The history of the Club goes back to 1904 when the Derby Automobile Club was first registered with the Automobile Club of Great Britain thus embarking on the promotion of Motor Sport through the decades, including running Donington Park prior to the Second World War. They continued after the War having changed their name to The Derby and District Motor Club until the 3rd April 1949 when they requested to amalgamate with a local Motorcycle Club.
That Motorcycle Club came into being following meetings of a group of motorcyclists during December 1931. On 3rd January 1932 four Officers were elected: Captain, Vice Captain, Secretary and Assistant Secretary. At the meeting on the 15th, the Captain requested all Members to be Courteous to all other road users!! By the 24th a List of Club Rules were discussed and a President Proposed. Formally on the 29th January 1932 a meeting named the club, “Pathfinders’ Motor-Cycle Club” and Listed the Rules.
The Pathfinders’ Motor-Cycle Club organised Trials and Scrambles from 1932 at venues such as: Coxbench, Hunger Hill, Litton Slack, Washgates, Cheeks etc all to become legendary sections in the Bemrose Trophy Trial.
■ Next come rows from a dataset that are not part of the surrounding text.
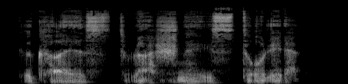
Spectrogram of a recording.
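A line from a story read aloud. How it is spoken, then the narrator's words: Whispering. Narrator (Russian): прошептал Крот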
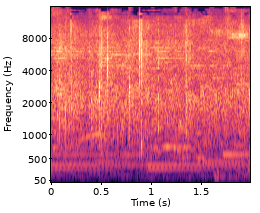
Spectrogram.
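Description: A congregation at an evening church gathering applauds to welcome a surgeon to the stage. The clapping is a steady, moderate wash of hands over a sustained tone in the background.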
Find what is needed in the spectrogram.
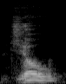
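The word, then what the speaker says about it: Zhou: the Shang Dynasty and uh Joe Dynasty is pronounced Joe however it's spelled z-o-u-h which oftentimes you're going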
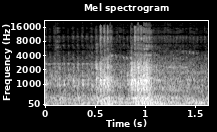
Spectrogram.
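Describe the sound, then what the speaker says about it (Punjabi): A Sonalika 65hp CRDI tractor engine with a turbo running nearby, a steady diesel rumble that swells briefly twice as it is revved. "ਟਰਬੋ ਦੀ ਆਵਾਜ਼ ਦਾ ਸਭ ਪਤਾ ਲੱਗ ਵੀ ਟਰਬੋ ਲੱਗੀ ਹੋਈ ਹੈ"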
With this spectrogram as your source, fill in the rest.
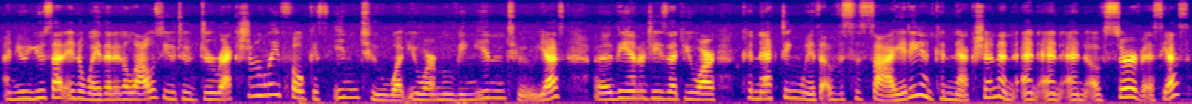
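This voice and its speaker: Woman channeling a calm spirit guide, seance medium delivery, creaky voice, stilted formal phrasing, instructive. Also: fairly high pitch, moderate pace, hardly any pauses, a little hiss or hum, low-quality recording. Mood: assured, guiding. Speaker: trance channeler at a group session. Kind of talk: trance channeling, spiritual guidance.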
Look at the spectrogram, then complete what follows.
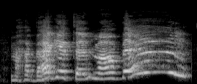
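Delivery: very high, loud squeal of delight; exaggerated gushing. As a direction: gush over it, hammed-up. Mimicking the rival in scorn. (extase criarde et exagérée)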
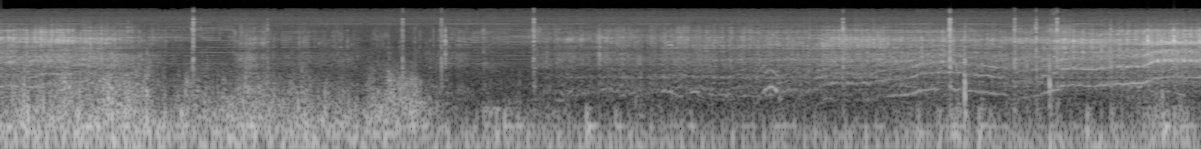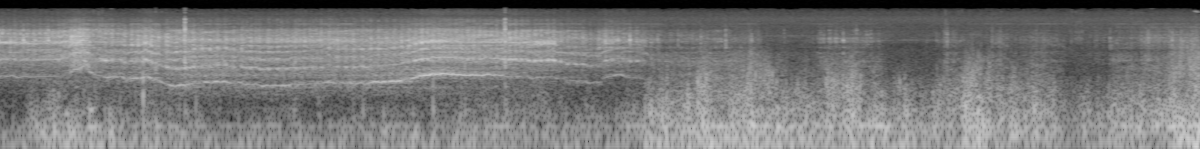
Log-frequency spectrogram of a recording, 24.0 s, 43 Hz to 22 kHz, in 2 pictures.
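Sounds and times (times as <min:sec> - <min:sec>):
rc car motor whining: 0:00.0 - 0:24.0
wind buffeting microphone: 0:00.0 - 0:24.0
sharp clicks: 0:09.2 - 0:18.6.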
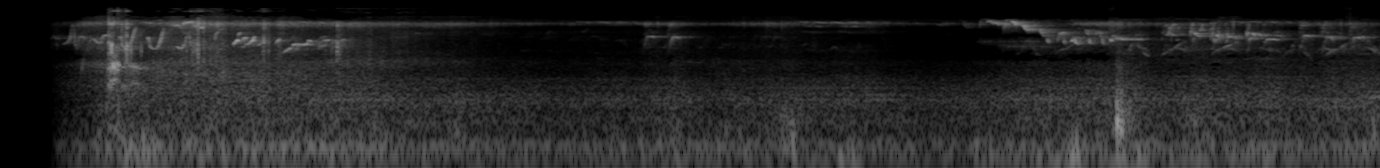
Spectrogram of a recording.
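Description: Small birds singing and chirping in quick high phrases, in two spells: near the start and again for the last couple of seconds, over a faint steady outdoor background.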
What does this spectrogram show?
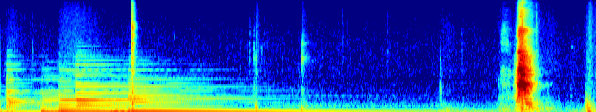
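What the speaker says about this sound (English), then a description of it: "I don't know what she's barking on" A single short sharp dog bark in a quiet room, loud and close, coming after a few seconds of faint low electronic tones that fade into silence.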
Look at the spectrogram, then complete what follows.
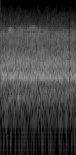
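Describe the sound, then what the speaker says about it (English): Stadium crowd at a Liverpool v Athletic Bilbao football match roaring after a free kick is given, a loud sustained wall of voices and jeers from thousands of spectators throughout. "just listen to the reaction of the crowd"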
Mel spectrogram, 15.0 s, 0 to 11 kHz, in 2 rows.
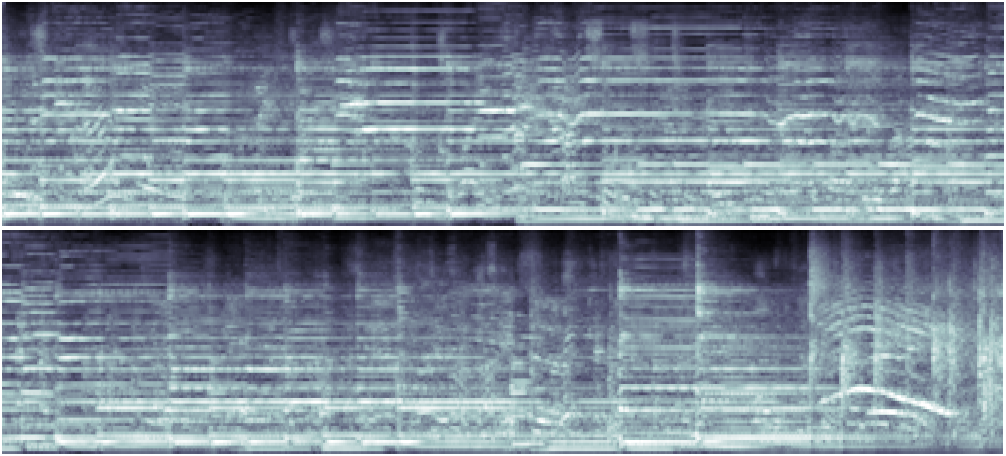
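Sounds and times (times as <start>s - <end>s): acoustic guitar: 0.0s - 15.0s
electric bass guitar: 0.0s - 15.0s.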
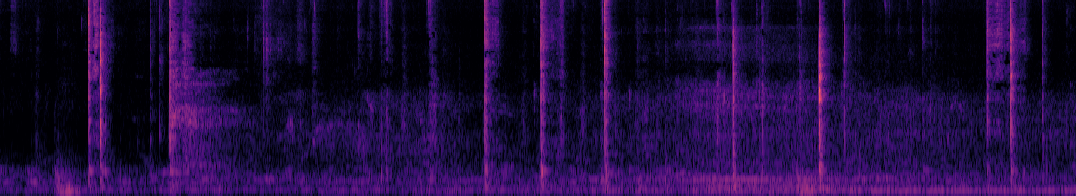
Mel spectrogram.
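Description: Metal spoon clicking and scraping against a plastic bowl while scooping Cheerios and milk, with soft chewing in between. The sharp clicks are scattered and irregular over a low steady hum.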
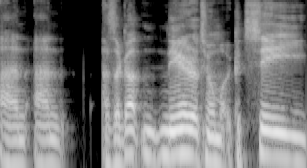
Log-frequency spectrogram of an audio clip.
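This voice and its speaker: In a Dublin accent, a man talks with ordinary pitch variation. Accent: Dublin Irish. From Dublin, Ireland (inner city). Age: 60s. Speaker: retired father, former stay-at-home dad. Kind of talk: casual chat. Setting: sitting with a microphone, first recording. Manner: halting, repeats words.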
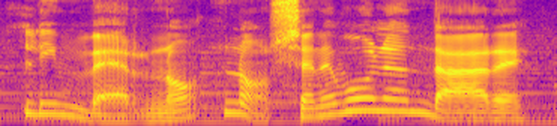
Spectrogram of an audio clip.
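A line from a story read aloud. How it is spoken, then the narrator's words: Exclaimed with chattering teeth. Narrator (Italian): esclamò Nocciola, battendo i dentini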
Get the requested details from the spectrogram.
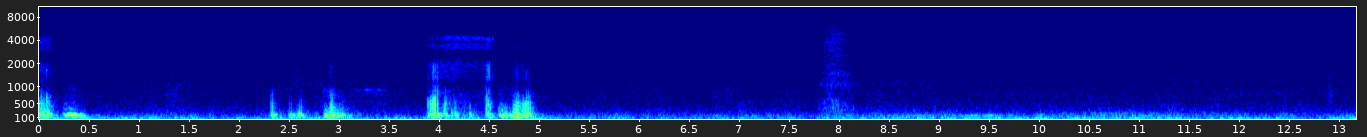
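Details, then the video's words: Arjuk, a dog asleep on its back because of the heat, snoring: low rumbling snorts and rasping breaths come in short bursts through the first five seconds, followed by softer, quieter breathing. "Arjuk the dog has fallen asleep on its back because of the heat and is snoring."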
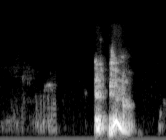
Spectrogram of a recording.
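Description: A woman clearing her throat: two quick rasps about a second in, the second dropping in pitch.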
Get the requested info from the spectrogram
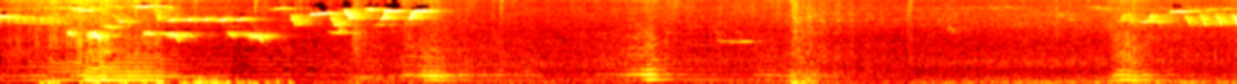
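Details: Common eastern bumble bee buzzing: a low, droning hum with stacked overtones, loudest in the first two seconds, then softer bursts that swell and fade every few seconds, with faint high-pitched chirps in the background.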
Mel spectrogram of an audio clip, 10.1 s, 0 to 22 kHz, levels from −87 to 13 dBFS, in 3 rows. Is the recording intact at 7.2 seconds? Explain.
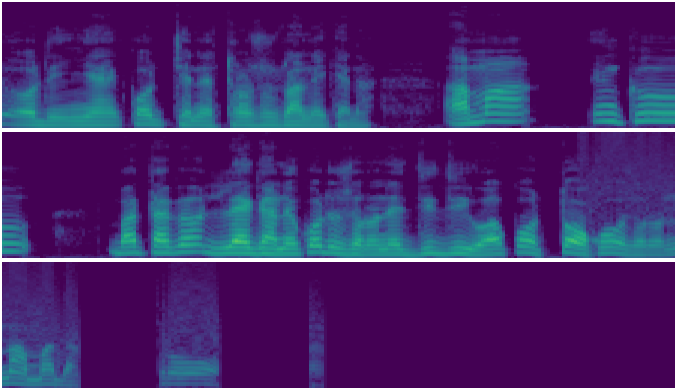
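No. At 7.2 seconds the speech is inside the fade-out, and from 6.25 s to the end at 10.1 s it carries truncation distortion on a fade. The fade stage keeps only about 7 bits without dither, so as the level drops the waveform collapses into coarse square steps. The tail sounds gritty. A clean fade would thin out smoothly, and the grit tracks the falling level rather than loud peaks, as clipping would.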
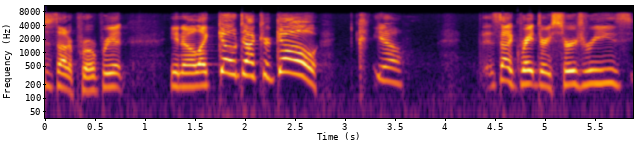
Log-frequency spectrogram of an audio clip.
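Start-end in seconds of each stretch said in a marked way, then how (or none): 1.7-2.7 very high, loud, rah-rah cheering. Acting out cheering on a doctor during surgery: mock cheering. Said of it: "there are times cheering not helpful".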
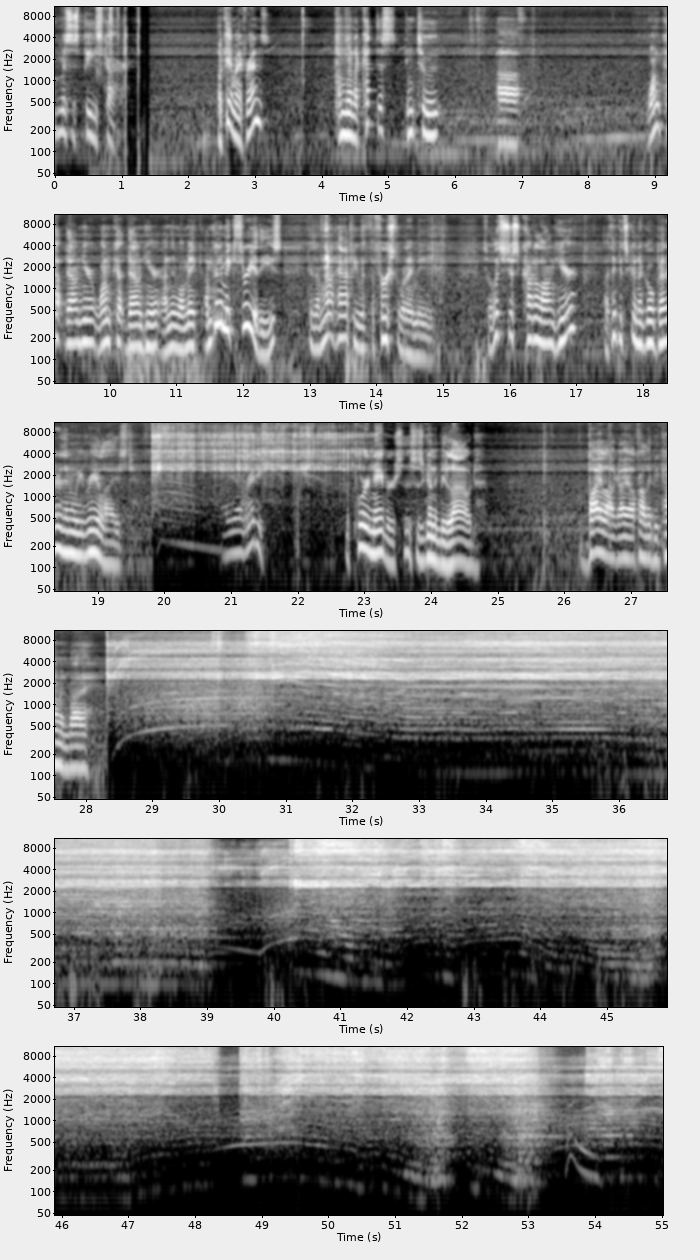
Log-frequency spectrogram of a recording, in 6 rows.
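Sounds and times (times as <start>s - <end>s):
angle grinder cutting metal: 19.8s - 23.2s, 28.3s - 55.0s.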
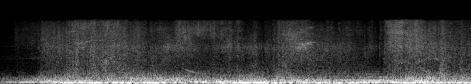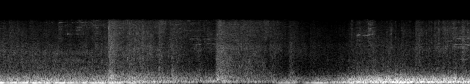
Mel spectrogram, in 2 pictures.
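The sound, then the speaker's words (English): A massive car bomb placed underneath a vehicle erupts into a long, deep rumbling roar that stays loud for the whole stretch, with a few sharper bursts cutting through the churning low boom. “Bomb that was placed underneath the vehicle nearly vaporized the car, along with the cars on both sides of it.”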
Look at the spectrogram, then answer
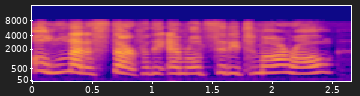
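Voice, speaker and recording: A woman's voice: sits high, steady tone, brisk, sharp tone, dry recording, lo-fi sound, voice pushed up. A woman voicing an earnest, eager young girl heroine in a storybook reading.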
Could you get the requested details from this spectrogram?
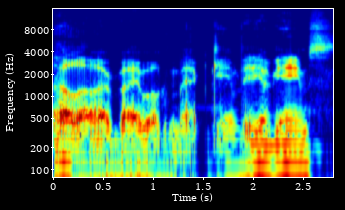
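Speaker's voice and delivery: worn-out, haggard, ragged, creaky voice. Co-host greeting the audience at the start of the show, in a haggard voice. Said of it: "I don't know why I sound so haggard".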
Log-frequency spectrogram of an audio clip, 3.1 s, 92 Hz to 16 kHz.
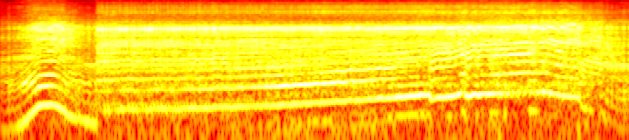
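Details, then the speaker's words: Redcat Earthquake 3.5 nitro RC truck on 30% nitro fuel; shrill scream then pitch sags flat under load while two-speed engages; owner says definitely not lean given heavy smoke, low-end response good, suspects two-speed gearbox; bog under load. "the toothed fetus kicking ass wheels are two speeds engaging but it just bogs down I don't understand it's definitely not lean this is like the most smoke I've ever seen"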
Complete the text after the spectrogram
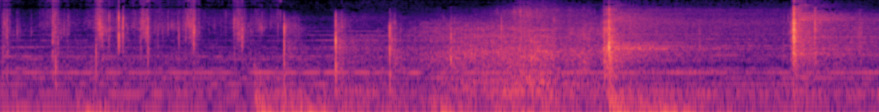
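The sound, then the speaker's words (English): Quick, light footsteps of someone running patter in a steady rhythm, then a soft rushing swell like the doors of a large shopping mall sliding open, with a few sharper thuds as the steps continue. “Its doors opened, and I ran to them.”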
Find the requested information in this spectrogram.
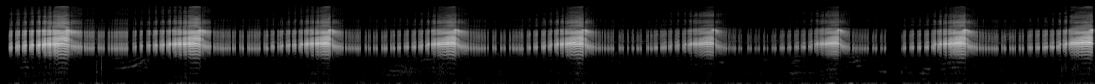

After the War the Club undertook the running of Mountain Grass Track Races at Wingfield Park and attendance estimates for the first meeting on Easter Monday, 22nd April 1946 varied between 30,000 and 40,000 spectators!! The consequence of this financial undertaking and the possibility of claims against the club was that the club became a “Limited Company by Guarantee and not having a Share Capital” which is still the case today. This makes all members, in the event of a winding up petition, liable up to a maximum of £1 each.
Following the request for amalgamation from The Derby and District Motor Club, a series of meetings were held, 27 variations of a new club name were tabled and finally on the 31st May 1949, “The Pathfinders and Derby Motor Club, Limited” was agreed.
With the club deciding to curtail racing at Wingfield Park, it continued to run many trials and scrambles then return to Grass Track Racing at Osmaston Manor (Polo Ground), near Ashbourne. The clubs professional attitude enabled them to convince Lieutenant-Colonel Sir Ian Peter Andrew Monro Walker to allow Road Racing at Osmaston Manor with the first meeting on 28th July 1951.
Scrambling in the 50’s had continued to rise in popularity and the club became aware that Holt’s Wood in Dobbin Horse Lane, Clifton was available for purchase and successful negotiations were completed on the 11th August 1959. With the success of the Television and International Scrambles in the 60’s and 70’s, Clifton Scramble Course was known throughout the UK.
As well as still running numerous trials, the club returned to also organising Road Racing and essentially ran Donington Park Road Races up to World Cup standard from May 1978 until 1995.
Since then trials have been the club’s main events including the ground breaking Kickstart Events at Donington Park and Easton Neston near Silverstone.